NCAA Tournament: No more cinderellas
By Jim Litke
The NCAA tournament is at a tipping point.
The old model of a dozen or so tradition-rich programs from the six power conferences fighting among themselves for the title year after year is on its last legs. If neither of the so-called mid-majors playing in Saturday’s first semifinal, Butler or Virginia Commonwealth, break that stranglehold this year, one of their counterparts will soon enough.
Already, upsets don’t mean nearly as much as they once did. Seedings mean even less.
“There aren’t any weak sisters,” Hall of Fame coach and current ESPN analyst Bob Knight said before Sunday’s games. “I don’t care if they came from the Canary Island League. Anybody that gets here is going to be able to play.”
VCU emerged from the not-quite-as-exotic Colonial Athletic Association, the same league that sprung Final Four party crasher George Mason five years ago. And it only seems as if the Rams began their tournament run on the other side of the world.
Instead, since kicking open the door in the newly added “First Four” round of games as a No. 11 seed, they’ve faced opponents from five of the six power conferences — only the SEC has been lucky enough to avoid a battering — and haven’t looked overmatched in a single one.
After his No. 1 Jayhawks lost 71-61, Kansas coach Bill Self said if the players from both sides were sprinkled into a shirts vs. skins game, it would be impossible to tell which ones had the supposed pedigree.
“They got what they deserved today,” he said about the Rams. “They certainly outplayed us.”
VCU’s win may have overshadowed an even more impressive accomplishment by Butler, a school with 4,500 students that returned to the Final Four after losing to Duke last year, when a half-court shot by since-departed NBA pick Gordon Hayward at the buzzer missed by inches. No team outside the six power conferences has done that since UNLV in 1990-91, but the way the two programs arrived at the same place couldn’t be much different or more reflective of the eras.

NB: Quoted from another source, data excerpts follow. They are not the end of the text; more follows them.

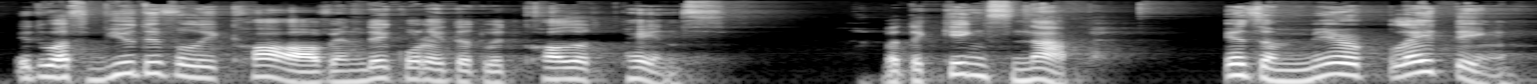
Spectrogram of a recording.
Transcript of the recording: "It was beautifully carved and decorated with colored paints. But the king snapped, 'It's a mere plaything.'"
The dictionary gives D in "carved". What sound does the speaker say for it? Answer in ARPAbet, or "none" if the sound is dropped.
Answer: none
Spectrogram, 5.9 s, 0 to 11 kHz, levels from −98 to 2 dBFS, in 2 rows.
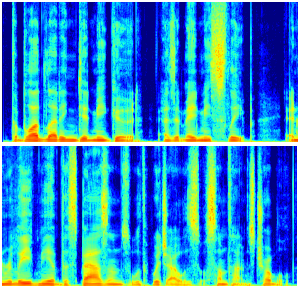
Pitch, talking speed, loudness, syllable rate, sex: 90 Hz, 235 wpm, -21 LUFS, 5.8 syllables/s, male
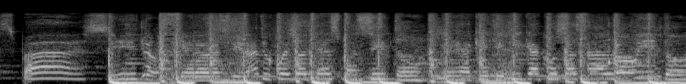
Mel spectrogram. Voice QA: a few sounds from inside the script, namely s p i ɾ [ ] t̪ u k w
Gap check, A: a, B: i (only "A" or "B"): A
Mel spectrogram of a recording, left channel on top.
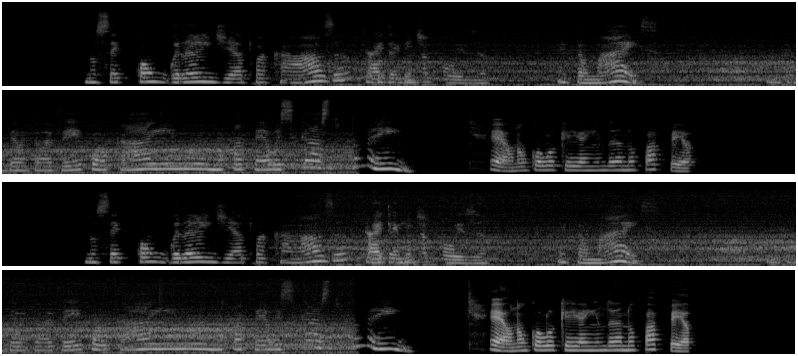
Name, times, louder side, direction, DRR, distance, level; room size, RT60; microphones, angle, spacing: voice 1, 0.8-4.3 5.6-6.5 7.6-11.2 11.4-12.0, left 1 dB, 15° left, 0.9 m, -35 dB
sound 1, 2.7-11.5, right 3 dB, 80° right, 0.7 m, -42 dB
voice 2, 3.6-4.9 12.6-14.8, right 5 dB, 60° right, 0.3 m, -34 dB
2.6 x 2.2 x 2.2 m
head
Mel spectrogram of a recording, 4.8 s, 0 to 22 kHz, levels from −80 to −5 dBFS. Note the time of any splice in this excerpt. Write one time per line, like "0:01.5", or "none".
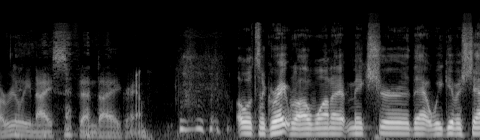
0:02.4
0:02.9

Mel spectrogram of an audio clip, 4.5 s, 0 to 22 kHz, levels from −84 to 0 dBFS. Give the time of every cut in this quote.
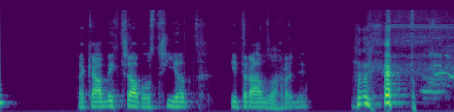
0:01.4
0:02.7

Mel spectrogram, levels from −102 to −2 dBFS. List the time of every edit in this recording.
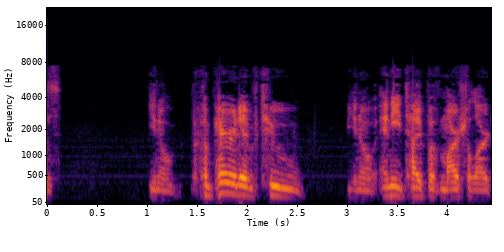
0:01.4

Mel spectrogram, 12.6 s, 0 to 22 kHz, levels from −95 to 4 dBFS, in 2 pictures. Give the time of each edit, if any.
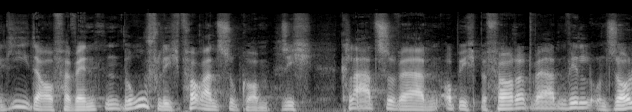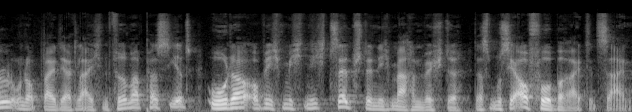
0:01.8
0:02.8
0:06.7
0:08.3
0:09.6
0:11.0

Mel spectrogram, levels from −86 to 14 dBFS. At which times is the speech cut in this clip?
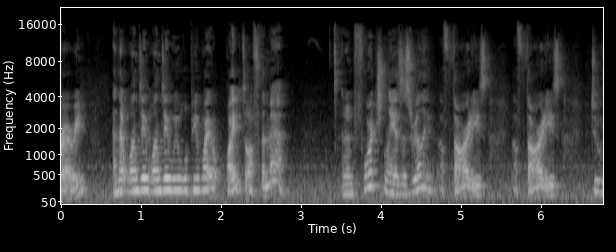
0:01.1
0:05.6

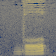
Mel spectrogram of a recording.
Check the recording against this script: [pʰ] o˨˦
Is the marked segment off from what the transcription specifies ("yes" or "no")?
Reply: yes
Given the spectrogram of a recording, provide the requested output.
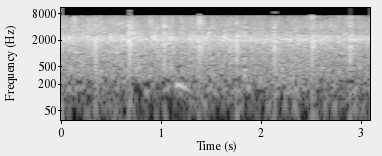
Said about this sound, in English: David Ray Griffin at Broad Lake Theater in Oakland, getting a standing ovation from about 800 people here, over capacity crowd.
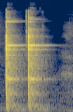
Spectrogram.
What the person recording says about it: this Anvil Rings like like crazy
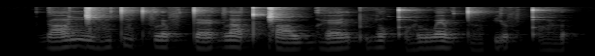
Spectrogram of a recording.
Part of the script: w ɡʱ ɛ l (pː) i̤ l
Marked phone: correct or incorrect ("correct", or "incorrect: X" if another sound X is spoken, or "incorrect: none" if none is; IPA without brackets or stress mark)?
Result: incorrect: pʼ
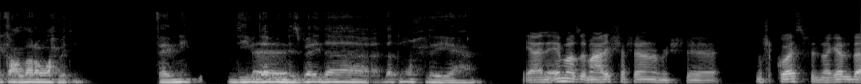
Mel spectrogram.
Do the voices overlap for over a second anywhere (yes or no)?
no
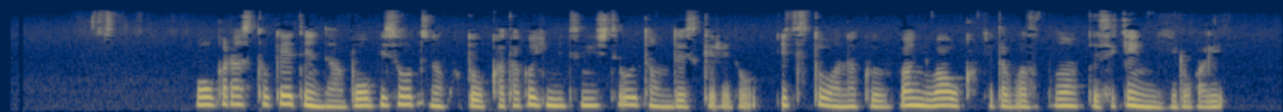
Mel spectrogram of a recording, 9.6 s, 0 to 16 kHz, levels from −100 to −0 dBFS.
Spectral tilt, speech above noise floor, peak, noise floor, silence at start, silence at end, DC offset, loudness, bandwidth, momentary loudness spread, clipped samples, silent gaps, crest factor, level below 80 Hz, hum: -5.5 dB/octave; 42 dB; -10 dBFS; -69 dBFS; 0.75 s; 0.45 s; under 0.1%; -27 LUFS; 11.5 kHz; 8 LU; under 0.1%; none; 16 dB; -74 dBFS; none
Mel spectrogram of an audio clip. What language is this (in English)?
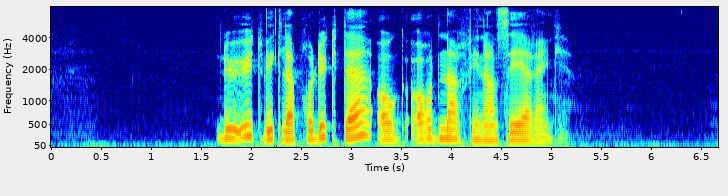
Norwegian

Back then, UNLV was an NBA team-in-waiting, much like perennial powers North Carolina, Kansas and Kentucky, loaded with veteran talent. In the intervening years, the kids that used to stack up at those programs began jumping to the NBA after a season or two, or fanned out to smaller schools where they cashed in on opportunities to play right away and get the TV exposure once reserved for the big leagues.
As more dollars trickled down to midlevel programs, bright young coaches such as Butler’s Brad Stevens, 34, and VCU’s Shaka Smart, 33, took advantage of the same shortcuts. What they quickly figured out was that continuity — keeping second-tier players together for several seasons — was the fastest way to close the talent gap, especially in the tournament.
Butler and VCU likely couldn’t beat Kansas and Florida, to name just their past two opponents, in a best-of-three series. But in the lose-and-go-home format, they only have to figure out a way to do it once.
Kentucky coach John Calipari, whose No. 4 Wildcats play No. 3 Connecticut in the other semifinal, keeps getting results by recruiting the most-talented one-and-done players available and reloading season after season, but he’s an exception. This season’s UConn team is more of a hybrid, led by late-blooming junior guard Kemba Walker, with several freshmen sharing the load.
What all four squads have proved by taking different approaches is the seeding process that consumes so much of the NCAA selection committee’s time and the media’s attention is becoming irrelevant.
There are no No. 1 or 2 seeds for the first time since seeding was used in 1979, when the tournament was expanded to 40 teams and the rankings put in place to give teams in the 1-6 slots a bye for the first round. Though it’s not as exact a comparison because of all the conference shifts since 1979, this year was also the first time that two teams outside the power leagues have made the Final Four.
The only way those numbers don’t increase with each passing year is this: While college basketball’s royalty is having trouble keeping its best players for long, the mid-majors just arriving may find it equally tough to hang onto the best young coaches such as Stevens and Smart. No doubt some of the teams filling out the lower rungs in the power leagues are already drafting offers.
Small wonder those same vested interests cling to power so desperately in college football, using the Bowl Championship Series to stack the deck in the postseason. Otherwise, the anarchy that has made this already the most unpredictable playoff ever could spread like wildfire.